Thursday, January 25, 2007
Hrant Dink, an outspoken journalist and leader of the small Armenian community left in Turkey, was assassinated last week by an ultra-nationalist Turkish youth. Dink was outspoken about the taboo subject of the Armenian Genocide at the end of the Ottoman Empire, and was tried multiple times under Article 301, which has been used against many intellectuals, most famously Orhan Pamuk. The Turkish establishment's refusal to recognize the atrocities committed against Ottoman citizens of Armenian descent, and current laws that criminalize dissent, set the stage for this assassination; the ultra-nationalist movement put the characters into play. Both are responsible for creating a culture of intolerance that inevitably leads to violence.
From this tragedy springs some hope. Two days ago tens of thousands -- by some accounts, 100,000 -- marched in Istanbul, mostly in silence. Many carried signs and banners reading "We Are All Armenians," in the first large-scale demonstration by mainstream Turks for truth and reconciliation. It is my great hope that this movement will grow and mature, and that the far right will eventually be silenced by its own irrelevance.

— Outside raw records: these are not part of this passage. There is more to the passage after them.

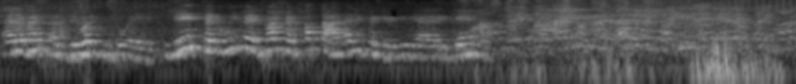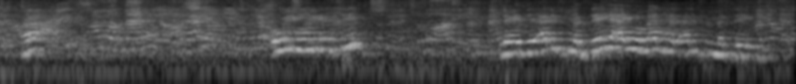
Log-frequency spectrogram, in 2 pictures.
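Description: A woman's voice: sits high, expressive, fast talker, long pauses, crowd noise, background noise. Egyptian woman, recitation teacher, quizzes students, echoey room, busy class in background. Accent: Egyptian Arabic. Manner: questioning, drills students by repeating words. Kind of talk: classroom lesson with drills. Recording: roomy, distant from the mic, chattering class behind.

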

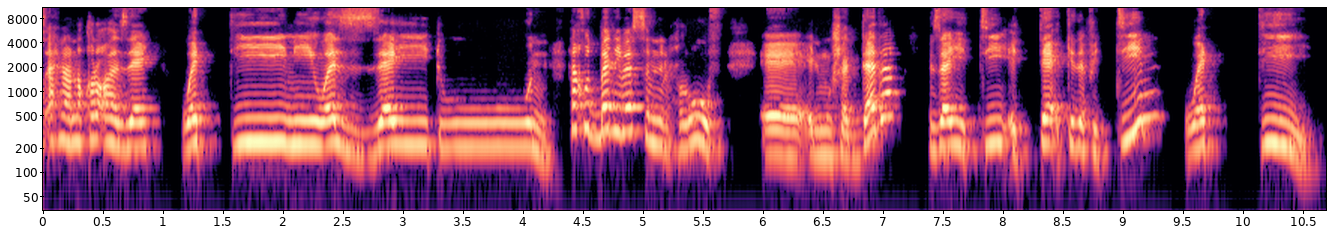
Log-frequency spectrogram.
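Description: A woman with an Egyptian Arabic accent gives a tajweed lesson on the rules of Quran recitation, her voice on the high side. She chats casually, asks and answers her own questions, and recites verses slowly.

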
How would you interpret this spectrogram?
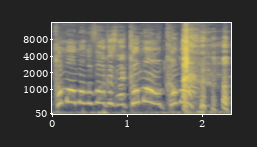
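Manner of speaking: high, loud mock fight call; imitating angry challenge. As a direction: yell it like she's squaring up to brawl. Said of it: "she starts to get mad".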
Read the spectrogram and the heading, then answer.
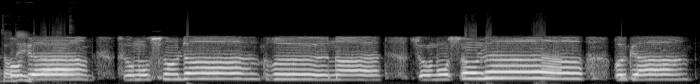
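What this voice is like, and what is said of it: Imitates another person's singing voice. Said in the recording (French): “Clara Luciani, comment on fait Clara Luciani ? ... c'est le matin de Clara Luciani au réveil”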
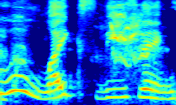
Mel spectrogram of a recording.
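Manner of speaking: slow words spoken through hard laughter. Apologizing to everybody for picking the question: laughing while talking. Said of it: "I'm laughing so hard".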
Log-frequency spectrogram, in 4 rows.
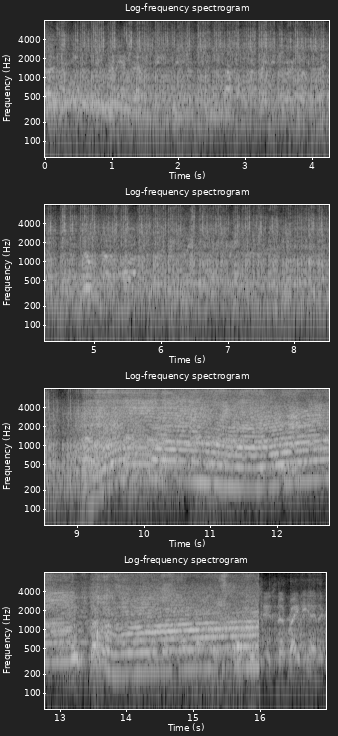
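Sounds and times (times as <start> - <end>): car engine revving hard: 8.8 - 16.0.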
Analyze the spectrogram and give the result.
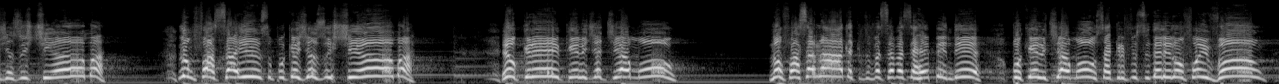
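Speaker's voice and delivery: put-on woman's voice, shouted, pleading. Recounting a woman who shouted one morning, imitating her shouting. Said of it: "E ela gritava ao mesmo tempo".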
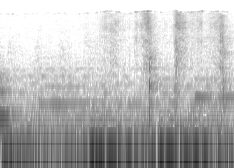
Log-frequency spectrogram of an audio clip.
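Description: Soft background music with a few sharp taps about a second and a half in, from tarot cards being handled on the table.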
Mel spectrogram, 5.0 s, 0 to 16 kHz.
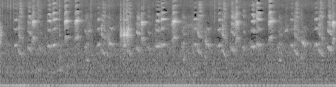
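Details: Several pet society finches give short, high chirps that come rapidly and irregularly, over a steady low hum; recorded 18 April 2020.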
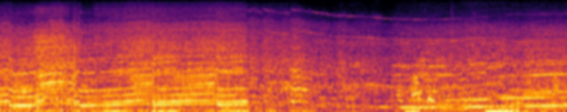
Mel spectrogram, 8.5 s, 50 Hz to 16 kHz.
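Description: Formula 1 race cars in F1 23 pulling away from the start in Australia, a pack of engines droning and shifting in pitch together, steady and loud throughout with a voice speaking over them.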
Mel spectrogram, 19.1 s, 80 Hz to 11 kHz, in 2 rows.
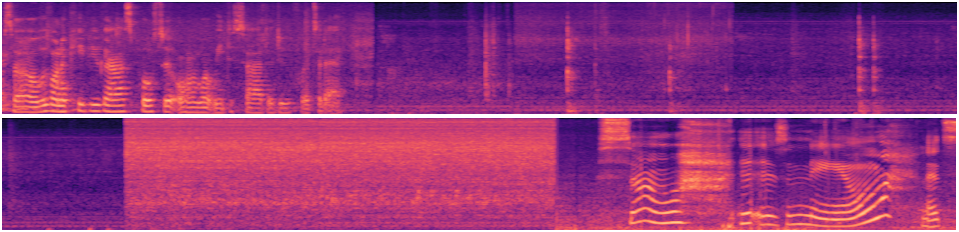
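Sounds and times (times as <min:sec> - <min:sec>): food sizzling in a pan: 0:05.2 - 0:07.3, 0:10.8 - 0:15.1.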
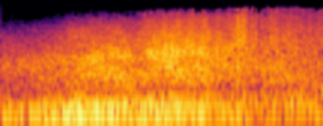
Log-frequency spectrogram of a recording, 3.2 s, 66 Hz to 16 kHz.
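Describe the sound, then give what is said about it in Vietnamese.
US and South Korean fighter jet engines roar steadily during a week-long joint military air exercise in South Korea involving about 80 fighter jets: a broad, loud rumble and hiss that swells slightly midway, continuous throughout with no voices. “Cuộc thao diễn kéo dài một tuần này được gọi là Max Thunder, bao gồm khoảng 80 phản lực cơ chiến đấu của Hoa Kỳ và Nam Triều Tiên.”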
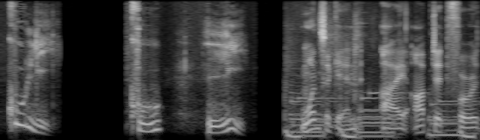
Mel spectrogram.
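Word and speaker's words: coulis: yogurt with raspberry cooless in French this would be pronounced Kuli once again I opted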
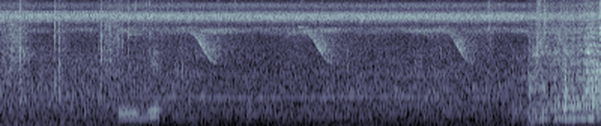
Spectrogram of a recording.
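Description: A steady high-pitched insect drone with three short descending bird whistles, evenly spaced under a second apart. Near the end a louder, noisy sound starts.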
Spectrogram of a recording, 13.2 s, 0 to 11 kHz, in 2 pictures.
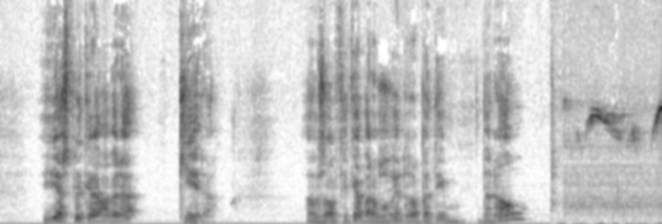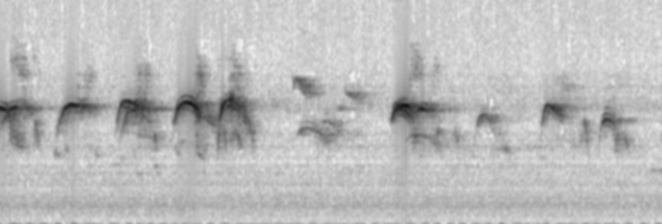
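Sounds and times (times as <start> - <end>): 
faint hum: 0.0 - 13.2
speech: 0.4 - 2.2, 3.1 - 5.6
common swifts giving shrill high screaming calls: 5.6 - 13.2.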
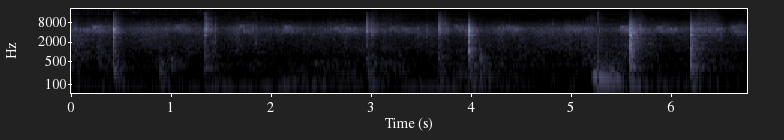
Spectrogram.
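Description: Sautéed pechay being stirred in a pan on a gas stove, heard as a light sizzle with scattered clinks and scrapes of a utensil against the pan at an uneven pace.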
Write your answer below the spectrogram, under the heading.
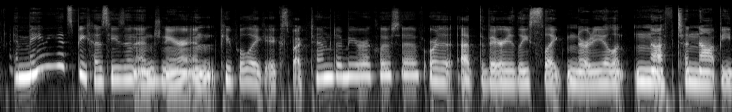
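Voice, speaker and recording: A woman with an American accent speaks at a fairly quick pace with hardly any pauses. The recording is very clean, with a silent background. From US, Maryland (near DC). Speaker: blogger reading her own writing. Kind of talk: reading aloud.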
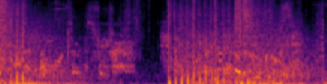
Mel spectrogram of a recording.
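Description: Loud, close gunfire from Apex Legends Mobile gameplay as Octane, with rapid automatic bursts firing almost nonstop, a brief lull near the middle, then dense shots resuming.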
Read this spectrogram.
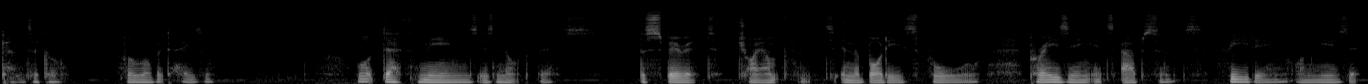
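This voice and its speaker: A soft, breathy ASMR host reading in a hushed voice that often slips into a whisper. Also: low-pitched, level tone, slow pace.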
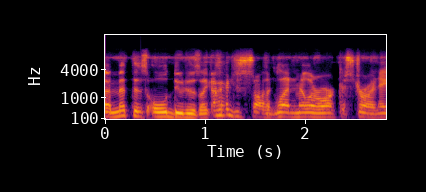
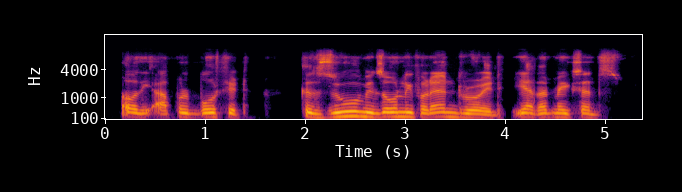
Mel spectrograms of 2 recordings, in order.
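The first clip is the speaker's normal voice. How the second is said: Indian-accented voice. Complaining that the Zoom chat won't show, a speaker puts on an Indian accent. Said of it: "You can't say Apple bullshit in the Indian accent".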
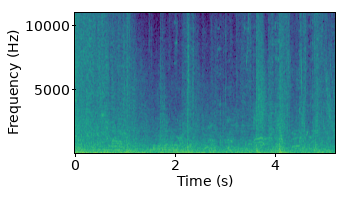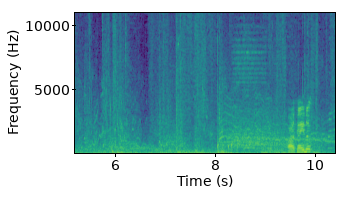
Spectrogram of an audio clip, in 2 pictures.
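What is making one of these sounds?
Game fighters strike each other with quick hits and whooshes.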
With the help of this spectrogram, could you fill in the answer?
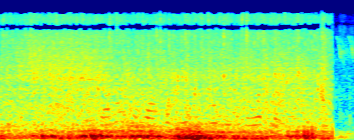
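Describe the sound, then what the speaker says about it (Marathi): Heavy unseasonal rain pours down in Konkan, a dense, steady roar broken by low rolling rumbles of thunder, loud and close, before it cuts off abruptly near the end. "आता पाऊस नाही थांबला"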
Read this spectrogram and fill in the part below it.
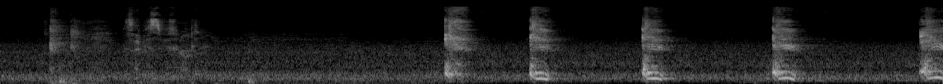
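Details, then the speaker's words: Young woman who says she has a sneezing disorder, while cleaning dust: several short, sharp, explosive bursts in a row after quiet talk; rapid repeated sneezes. "just cleaning that means there's dust everywhere me I'm going to"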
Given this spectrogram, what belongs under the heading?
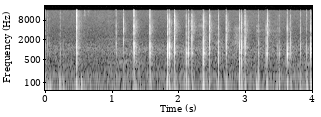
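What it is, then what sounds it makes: Fingernails tapping on a tablet glass screen. Long nails tap and scratch on the black glass touchscreen of an iPad held at an angle. About nineteen sharp, dry clicks land in an irregular rhythm, each with a brief bright tick and a short glassy tone near 800 Hz. Faint scratching sits between the taps over a quiet background.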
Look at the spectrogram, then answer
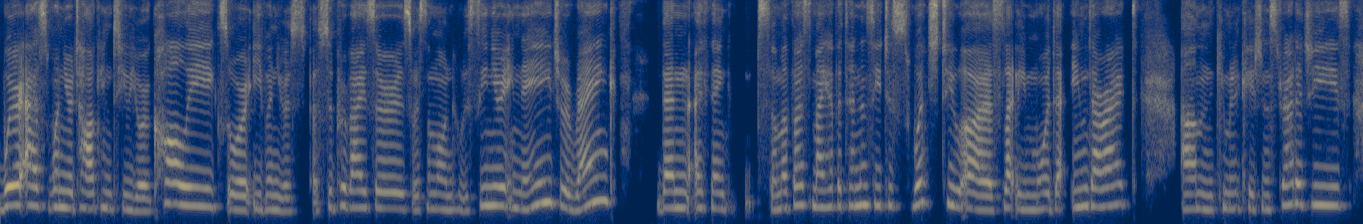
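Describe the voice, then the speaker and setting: In a quiet background, a woman with a non-native accent talks at a moderate pace, her fairly high pitch showing ordinary variation. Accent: foreign. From East Asia. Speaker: teacher, workshop participant. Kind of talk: workshop discussion. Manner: hesitant, many fillers.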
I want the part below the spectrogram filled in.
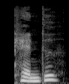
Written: kantet

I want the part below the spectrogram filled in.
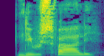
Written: livsfarlig

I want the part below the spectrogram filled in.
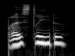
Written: bredstribet

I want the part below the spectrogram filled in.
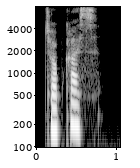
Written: topgræs

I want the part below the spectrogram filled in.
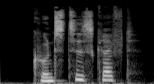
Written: kunsttidsskrift

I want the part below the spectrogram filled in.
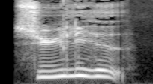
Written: sygelighed

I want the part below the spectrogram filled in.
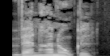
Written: vandranunkel

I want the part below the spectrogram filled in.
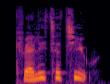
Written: kvalitativ

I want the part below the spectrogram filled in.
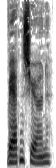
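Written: verdenshjørne

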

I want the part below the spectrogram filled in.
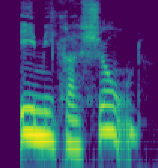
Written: immigration

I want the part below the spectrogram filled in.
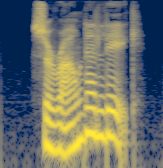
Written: surroundanlæg

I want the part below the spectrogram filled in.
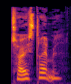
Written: tøjstrimmel

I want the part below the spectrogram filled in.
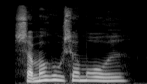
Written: sommerhusområde

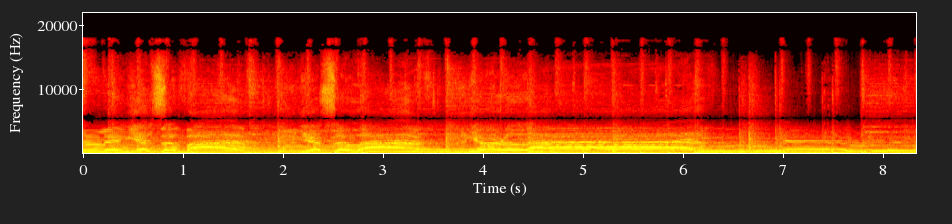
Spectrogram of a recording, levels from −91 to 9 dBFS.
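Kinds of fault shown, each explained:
Channel delay (comb filtering): One channel runs late by about a tenth of a millisecond, a few samples, and the two are summed. Shared content cancels at evenly spaced frequencies, the first notch near 5 kHz, so the sound turns hollow throughout.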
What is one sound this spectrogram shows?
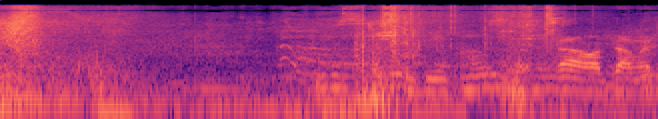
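A blade slashes through the air.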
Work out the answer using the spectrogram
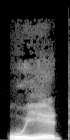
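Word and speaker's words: wait: এবার আইটাকে সাইলেন্ট করে দেব, এর উচ্চারণ করার দরকার নেই। এবার টি এর জন্য টো, তাহলে কি হলো? ডব্লু আই টি ওয়েট।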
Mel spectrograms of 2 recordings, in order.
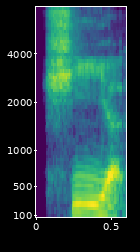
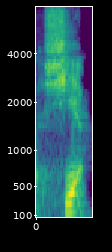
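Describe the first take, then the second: First: "শিয়া" drawn out as two beats, shi-ya; syllables apart. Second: "শিয়া" merged into one short beat, shya; blended syllable. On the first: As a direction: stretch "শিয়া" into separate shi and ya. ("শিয়া" ভেঙে টেনে, শি-ইয়া) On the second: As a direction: say "শিয়া" quickly joined as shya. ("শিয়া" জুড়ে ছোট করে, শ্যা) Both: Shown as a demonstration. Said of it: "আসবো যুক্ত বর্ণে".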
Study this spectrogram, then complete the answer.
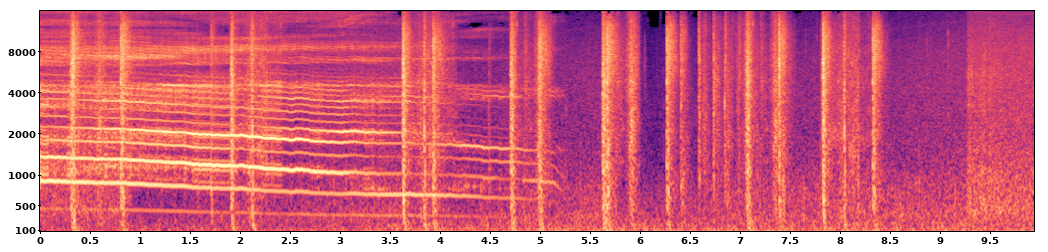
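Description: A body thumps and clatters as it tumbles on a tiled roof.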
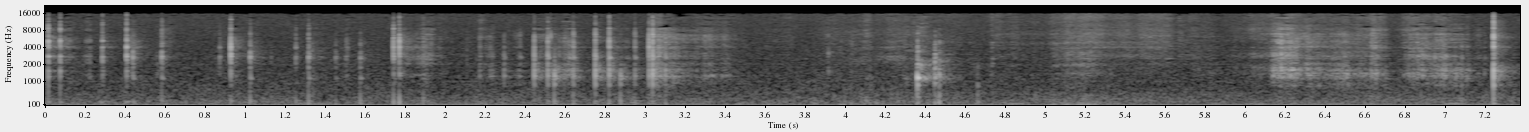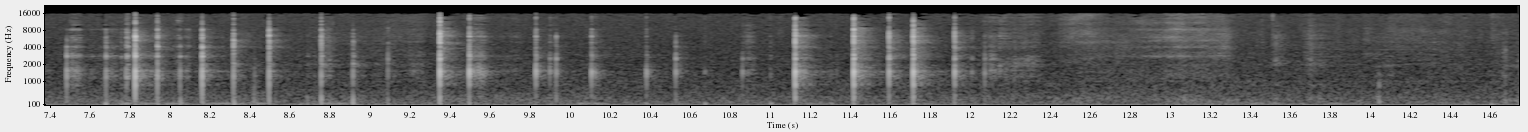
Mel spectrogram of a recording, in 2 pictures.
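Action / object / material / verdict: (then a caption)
scrape / small wooden box with brass inlay / wood / none. A small, dark, hollow wooden box with brass star and moon decorations is turned in the hands while fingernails scratch and tap on it. Soft, dry scratching runs throughout, broken by sharp, clicky taps that stop instantly with no ring. A steady low hum sits underneath.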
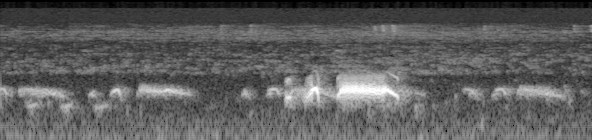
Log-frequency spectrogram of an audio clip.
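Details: Spotted dove at a ground decoy spot, wild bird with a strong voice: series of low coos, interrupted midway by a loud, longer rough coo, then quieter notes again; faint high hiss throughout.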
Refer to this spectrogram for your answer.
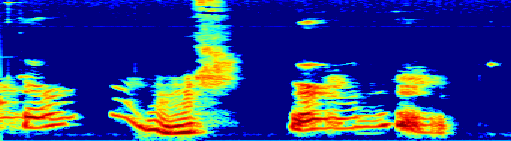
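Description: Dogs whimpering as they are pulled away from other dogs they have been dying to meet, in four short, whiny bursts with wavering, sliding pitch, moderately loud, with brief pauses between them and no talking.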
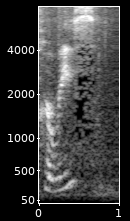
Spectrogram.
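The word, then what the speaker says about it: charis (χάρις): And the Hebrew, or the Greek, I'm sorry, is hard to pronounce, but it's charis. That's C-H-A-R-I-S. Charis.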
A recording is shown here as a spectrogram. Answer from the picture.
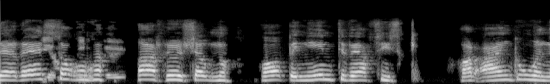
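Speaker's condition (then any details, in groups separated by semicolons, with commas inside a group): Cerebral palsy; unable to walk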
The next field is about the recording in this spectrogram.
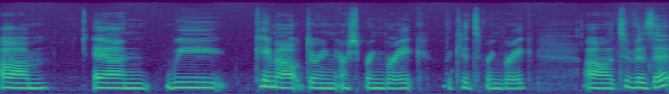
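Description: In a very clean recording with a silent background, a woman speaks at a medium pitch. She talks very slowly with fairly even intonation. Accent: American. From Wisconsin, suburb of Milwaukee. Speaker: churchgoer sharing her story. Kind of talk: interview testimony. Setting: church building recording.

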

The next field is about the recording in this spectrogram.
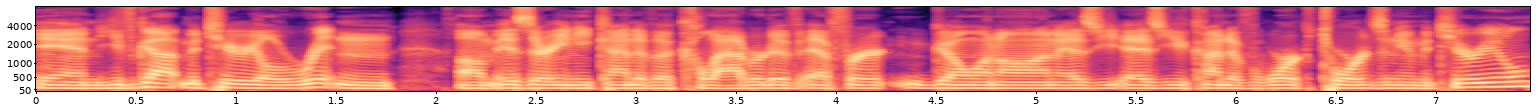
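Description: A man's unremarkable speaking voice, medium in pitch, at a fairly quick pace with very even loudness, on a very clean recording with a silent background. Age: 40s. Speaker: podcast host. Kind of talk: casual interview. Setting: guest's studio, in person.

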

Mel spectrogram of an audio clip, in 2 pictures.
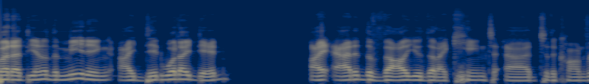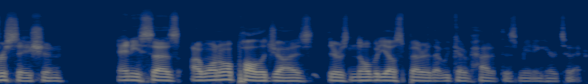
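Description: A man with a normal speaking voice talks at a medium pitch and fairly quick pace, with ordinary pitch variation and big swings in loudness, in a very clean, silent-background recording that sounds dry and close with no echo. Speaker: podcast host. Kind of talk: podcast hosting, interview.

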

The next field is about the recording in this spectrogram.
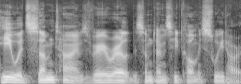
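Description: A man with a General American accent and a very deep, low pitch speaks with fairly even intonation in a very clean recording with a silent background. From Arizona. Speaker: parish children's faith formation director. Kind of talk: testimony.

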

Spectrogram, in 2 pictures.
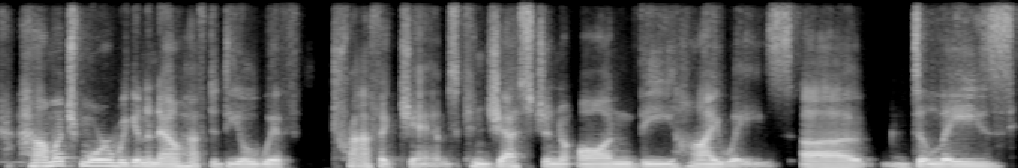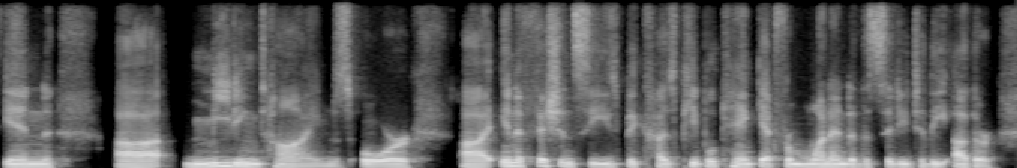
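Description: With a Canadian accent and an ordinary speaking voice, a man speaks at a fairly low pitch with ordinary pitch variation against a quiet background. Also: moderate pace, very even loudness. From Canada, London, Ontario. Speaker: economics lecturer. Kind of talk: interview.

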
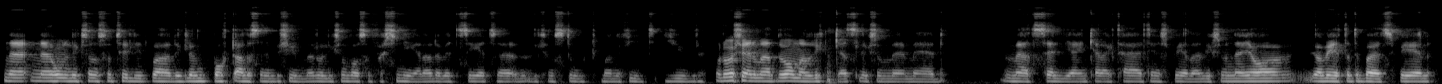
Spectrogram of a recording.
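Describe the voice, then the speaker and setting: A man co-hosting a casual game podcast, retelling scenes with animated storytelling. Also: mid-range voice. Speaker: podcast co-host. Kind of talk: casual chat.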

[ click on headline for a tribute by Open Democracy, and links to more information ]